The family of Lincoln school boy, Hugo Hart, four, have set themselves a £10,000 fundraising target after he was diagnosed with a terminal condition called Duchenne Muscular Dystrophy.
Duchenne is a recessive form of muscular dystrophy, affecting around one in 3,600 boys. The condition results in muscle degeneration and premature death.
Hugo lives in Lincoln with mum, Katie Hart, 31, a teaching assistant at Hartsholme Academy, dad, Danny Hart, 34, a teaching assistant at Kisimul School and two brothers, Riley, five and Jasper, two.
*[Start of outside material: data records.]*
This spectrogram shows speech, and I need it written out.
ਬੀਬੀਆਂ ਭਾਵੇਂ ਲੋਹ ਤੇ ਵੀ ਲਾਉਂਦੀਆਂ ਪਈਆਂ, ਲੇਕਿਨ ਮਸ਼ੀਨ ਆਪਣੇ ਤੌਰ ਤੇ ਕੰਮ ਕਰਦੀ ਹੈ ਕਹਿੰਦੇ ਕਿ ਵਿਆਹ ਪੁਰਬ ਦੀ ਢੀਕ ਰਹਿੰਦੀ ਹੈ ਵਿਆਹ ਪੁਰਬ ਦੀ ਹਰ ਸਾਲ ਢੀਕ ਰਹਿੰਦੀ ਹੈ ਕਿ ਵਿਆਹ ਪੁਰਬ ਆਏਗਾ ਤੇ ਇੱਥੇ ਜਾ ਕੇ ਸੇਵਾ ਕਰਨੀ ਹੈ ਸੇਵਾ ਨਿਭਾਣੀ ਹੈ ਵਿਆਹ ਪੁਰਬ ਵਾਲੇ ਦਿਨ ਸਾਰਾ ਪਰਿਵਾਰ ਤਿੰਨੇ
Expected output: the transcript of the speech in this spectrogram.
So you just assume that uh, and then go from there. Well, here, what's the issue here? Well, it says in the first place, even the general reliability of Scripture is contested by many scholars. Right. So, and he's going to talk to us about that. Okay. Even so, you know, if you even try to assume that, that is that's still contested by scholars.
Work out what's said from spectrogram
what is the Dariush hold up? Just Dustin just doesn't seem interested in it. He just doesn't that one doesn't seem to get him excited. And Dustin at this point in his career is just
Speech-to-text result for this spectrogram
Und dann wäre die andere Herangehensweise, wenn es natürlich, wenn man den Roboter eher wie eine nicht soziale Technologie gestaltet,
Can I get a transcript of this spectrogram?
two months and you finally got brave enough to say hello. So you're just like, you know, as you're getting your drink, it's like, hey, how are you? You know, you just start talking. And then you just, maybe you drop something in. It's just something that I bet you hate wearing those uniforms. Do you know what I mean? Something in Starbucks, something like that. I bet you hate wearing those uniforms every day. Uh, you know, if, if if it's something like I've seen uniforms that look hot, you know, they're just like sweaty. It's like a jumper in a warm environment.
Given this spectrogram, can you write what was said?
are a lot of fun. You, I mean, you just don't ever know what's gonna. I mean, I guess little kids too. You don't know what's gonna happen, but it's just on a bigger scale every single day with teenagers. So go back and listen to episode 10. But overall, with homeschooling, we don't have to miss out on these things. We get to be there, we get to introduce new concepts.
Hugo was diagnosed with the condition just after his fourth birthday and doctors predict that he will be wheelchair bound by the age of 10, if not sooner.
Hugo’s DNA results revealed that the gene fault he is affected by only affects 6% of the Duchenne community and has left Hugo with the life expectancy of 25 years old.
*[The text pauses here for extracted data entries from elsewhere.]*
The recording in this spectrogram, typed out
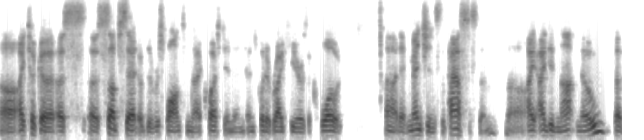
uh, I took a, a, a, subset of the response from that question and, and put it right here as a quote uh, that mentions the PASS system. Uh, I, I, did not know that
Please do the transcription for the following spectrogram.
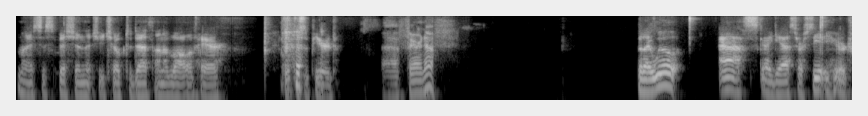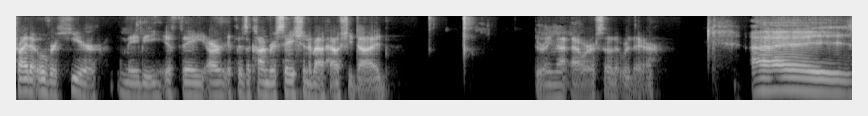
my suspicion that she choked to death on a ball of hair that disappeared. Uh, fair enough. But I will ask, I guess, or see it here, or try to overhear maybe if they are if there's a conversation about how she died during that hour or so that we're there. Uh,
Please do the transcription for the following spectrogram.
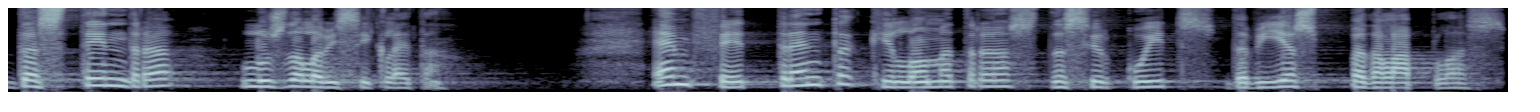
d'estendre l'ús de la bicicleta. Hem fet 30 quilòmetres de circuits de vies pedalables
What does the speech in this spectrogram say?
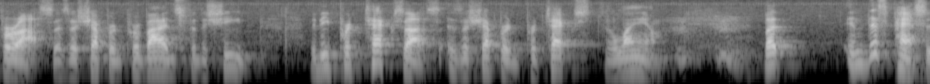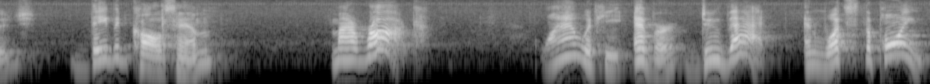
for us as a shepherd provides for the sheep, that he protects us as a shepherd protects the lamb. But in this passage, David calls him my rock. Why would he ever do that? And what's the point?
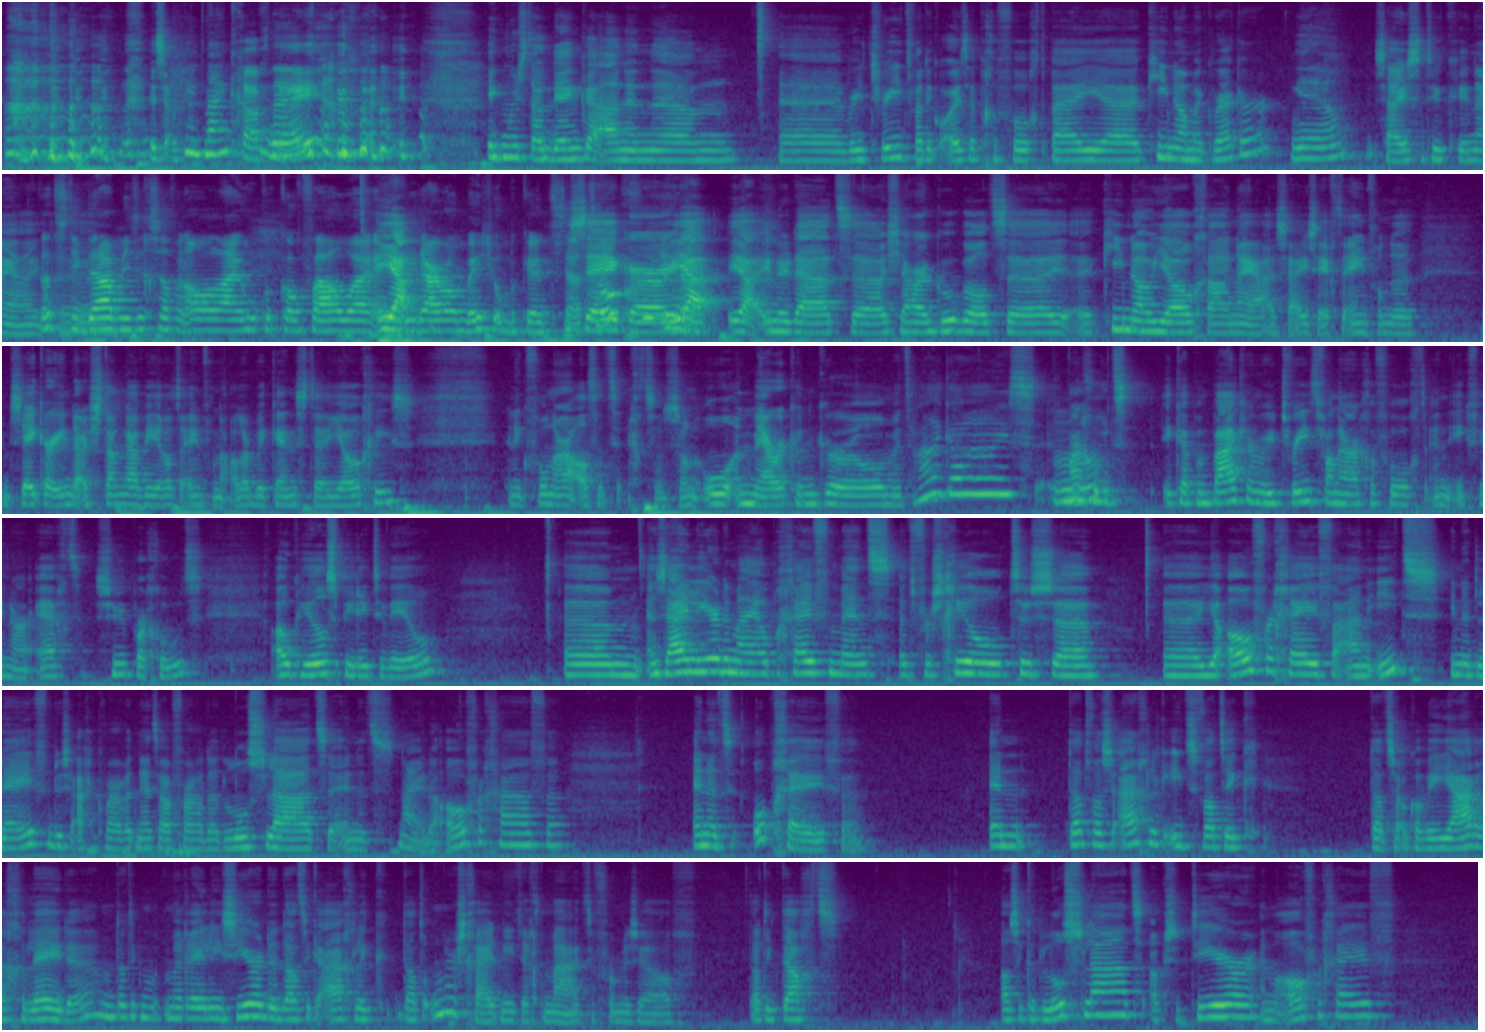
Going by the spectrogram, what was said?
is ook niet mijn kracht, Nee. nee. ik moest ook denken aan een ehm, eh, retreat wat ik ooit heb gevolgd bij eh Kino McGregor. Ja. Zij is natuurlijk, eh, nou ja... Dat is die dame die zichzelf in allerlei hoeken kan vouwen en Ja. die daar wel een beetje onbekend staat. Zeker, toch? ja. ja, inderdaad. Als je haar googelt, Kino Yoga, nou ja, zij is echt een van de, zeker in de Ashtanga-wereld, een van de allerbekendste yogis. En ik vond haar altijd echt zo- zo'n all-American girl met hi guys. Maar Mhm. goed, ik heb een paar keer een retreat van haar gevolgd en ik vind haar echt super goed. Ook heel spiritueel. Ehm, en zij leerde mij op een gegeven moment het verschil tussen eh, je overgeven aan iets in het leven. Dus eigenlijk waar we het net over hadden, het loslaten en het, nou ja, de overgave. En het opgeven. En dat was eigenlijk iets wat ik, dat is ook alweer jaren geleden, omdat ik me realiseerde dat ik eigenlijk dat onderscheid niet echt maakte voor mezelf. Dat ik dacht, als ik het loslaat, accepteer en me overgeef,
Duchenne has very clear symptoms but it’s unfortunately not a well known condition. Some children are not diagnosed until they are seven or over.
The symptoms include:
- Late walking
- A gowers sign (using hands to push up on legs to be able to stand up)
- Very large calves
- Unable to run/jump/climb
- Walks with a waddling gait
- Can’t climb stairs.
- Often learning difficulties are associated with Duchenne
The family have set up a gofundme page, donations from which will go towards research in emerging treatments for the as-yet incurable disease.
They also want to give him life experiences and quality time with his family.
So far they’ve raised over £6,500.
Katie said: “Hugo has always struggled with hitting development milestones since birth. He didn’t walk until just after his 2nd birthday.
“After his younger brother became more physically able than him, we started to worry even more.
“It wasn’t until he’d just turned four that he was diagnosed with hypermobility.
He was referred to the paediatrician, which we thought was to just confirm the hyper mobility, when he was diagnosed with Duchenne, which was a huge, unexpected shock.
“We’ve since had to have his brothers tested, thankfully they are both fine.
“We are hoping to raise awareness of the condition so more parents can identify the signs”